Thanks for such a great post! I’m a newer blogger but have made a little money as a influencer, from my decent sized Instagram page (@Msheatherlynne). I’ve always been passionate about fashion so took the step to create my own blog a few months ago, and boy has it been an adventure (i.e. not nearly as easy as I thought it would be, especially monetizing). It would be an honor if you ever have time to drop by my blog! 🙂
There is a lot of room for new bloggers, and there is plenty of room for growth well into the future. I believe that companies and advertisers are only recently starting to realize the value of online influencers, such as bloggers, which means that the blogging world will continue to grow well into the future and that opportunities for making money from a blog will continue to increase.

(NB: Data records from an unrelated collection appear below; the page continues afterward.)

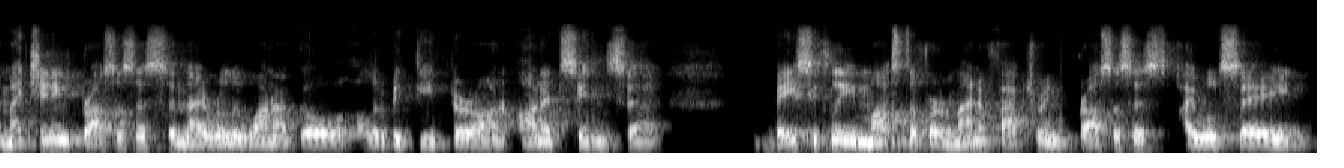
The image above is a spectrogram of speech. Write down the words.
machining processes, and I really want to go a little bit deeper on, on it since uh, basically most of our manufacturing processes, I will say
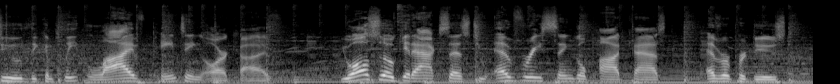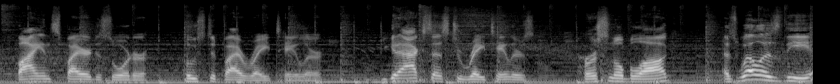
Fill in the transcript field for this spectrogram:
to the complete live painting archive. You also get access to every single podcast ever produced by Inspired Disorder, hosted by Ray Taylor. You get access to Ray Taylor's personal blog, as well as the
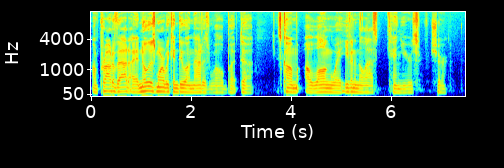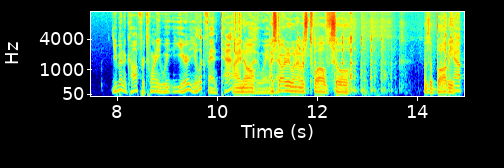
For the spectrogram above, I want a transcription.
I'm proud of that. I know there's more we can do on that as well, but uh, it's come a long way, even in the last 10 years, for sure. You've been a cop for 20 we- years. You look fantastic, I know. by the way. I started when I was 12, so was a with Bobby. a cap,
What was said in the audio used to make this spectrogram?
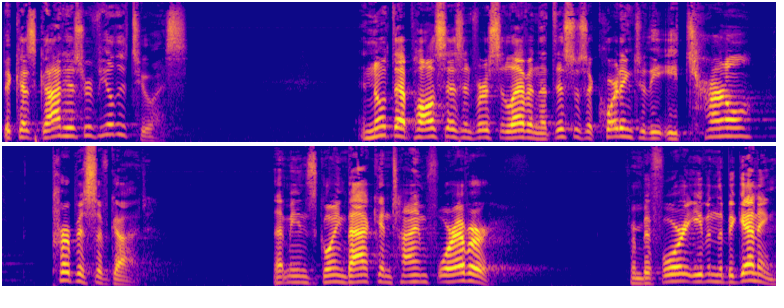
because God has revealed it to us. And note that Paul says in verse 11 that this was according to the eternal purpose of God. That means going back in time forever, from before even the beginning.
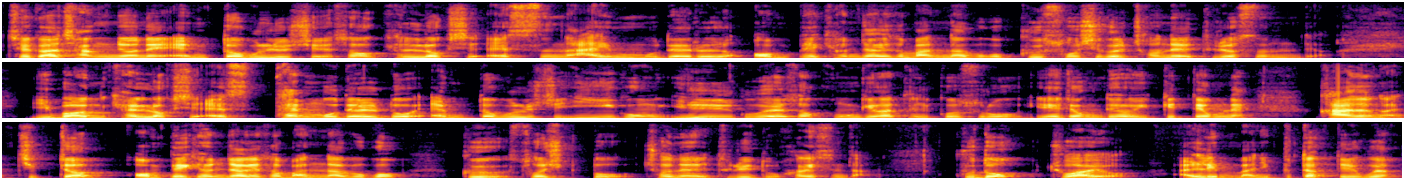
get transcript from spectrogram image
제가 작년에 MWC에서 갤럭시 S9 모델을 언팩 현장에서 만나보고 그 소식을 전해드렸었는데요. 이번 갤럭시 S10 모델도 MWC 2019에서 공개가 될 것으로 예정되어 있기 때문에 가능한 직접 언팩 현장에서 만나보고 그 소식도 전해드리도록 하겠습니다. 구독, 좋아요, 알림 많이 부탁드리고요.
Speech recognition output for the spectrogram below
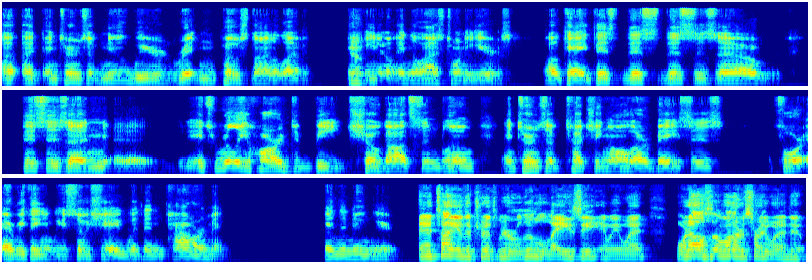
uh, uh in terms of new weird written post 9-11 yeah. you know in the last 20 years okay this this this is a this is a uh, it's really hard to beat Shoggoths and Bloom in terms of touching all our bases for everything that we associate with empowerment in the new weird. And to tell you the truth, we were a little lazy and we went, what else, what other story do you want to do?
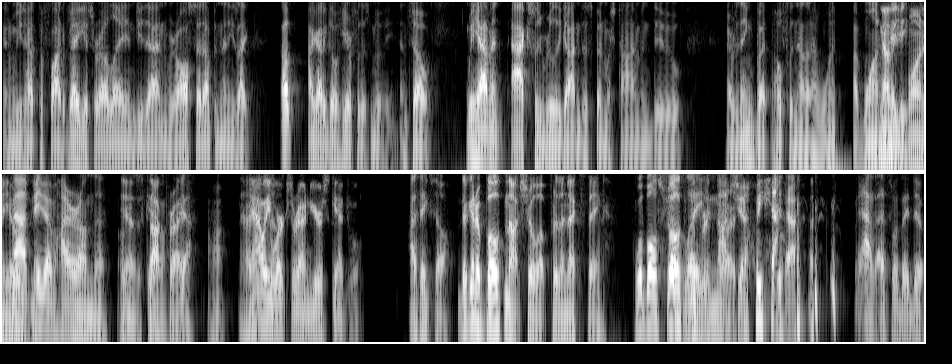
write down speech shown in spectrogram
and we'd have to fly to Vegas or L.A. and do that, and we were all set up. And then he's like, oh, I got to go here for this movie, and so we haven't actually really gotten to spend much time and do everything. But hopefully now that I won, I've won. Now that maybe, you've won, he ma- owes you. maybe I'm higher on the on Yeah, the, the scale. stock price. Yeah, uh-huh. Now he works around your schedule. I think so. They're gonna both not show up for the next thing. We'll both show Both up late and not show. Yeah. Yeah, yeah, that's what they do.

Allow readers to purchase your own products or donate to your cause through your blog. If you have an online store for selling arts and crafts, or you create T-shirt designs available through a clothing website, provide links to those sites. Including a PayPal button for quick, safe purchases or donations is a common way to monetize creative blogs, or blogs that provide free advice or assistance to those who can't afford it.
Selling physical products online can be hard to setup as you will need to deal with storage, shipping and even deal with things such as local taxes and distance selling laws. Of course a lot of this headache can be resolved by finding a company who will offer a white-label or drop shipping service leaving you to worry about getting traffic and updating the website.
Solid numbers about blogging incomes are hard to come by. For example, in the US, the Bureau of Labor Statistics lump bloggers in the very broad category of “Writers and Authors” which has a median income of $61,240 per year. That’s not an accurate measure since there are vastly different occupations included in that category. Information from small surveys and anecdotal evidence can also be found online, but much of it is outdated or taken from tiny sample sizes.
Jon, thanks for this awesome post. My question is, what do you think of blogs who ask for donations or claim to sustain themselves by them? (Also books and products). But what do you think about the donation itself and if you´re pro-donation, when is a good time to start asking for it in a blog? Thanks a lot for your time. Hope some day I can meet you Im from and live in Mexico
really great article, thanks Jon. I particularly like #1 – it’s the mindset shift that we all need to step up and “play” at the level to generate substantial revenue. Reversing the sales funnel is also very smart and makes a lot of sense. It’s easier to make one $3,000 sale than making 300 $10 sale – although putting a $10 product out there is less scary than selling a $3000 service – again, it’s all about the mindset.
I’m having a hard time wrapping my head around this one. I was blown away that you don’t have ads on your site. I have ads on my site and I’m reading along thinking your advice is to forget the ads and sell products. As a food blogger, my mind goes to e-cookbooks, actual hold-in-your-hand cookbooks, books on how to start a food blog and how to do food photography. But according to this post, those I should sell later…the cheaper products. I can’t think of what “services” I could offer, other than offering to come over and cook for them (not happening) and I’m not quite an expert at offering services of personally coaching someone’s food blog. Maybe I’m just too green for that 🙂 Am I missing the point?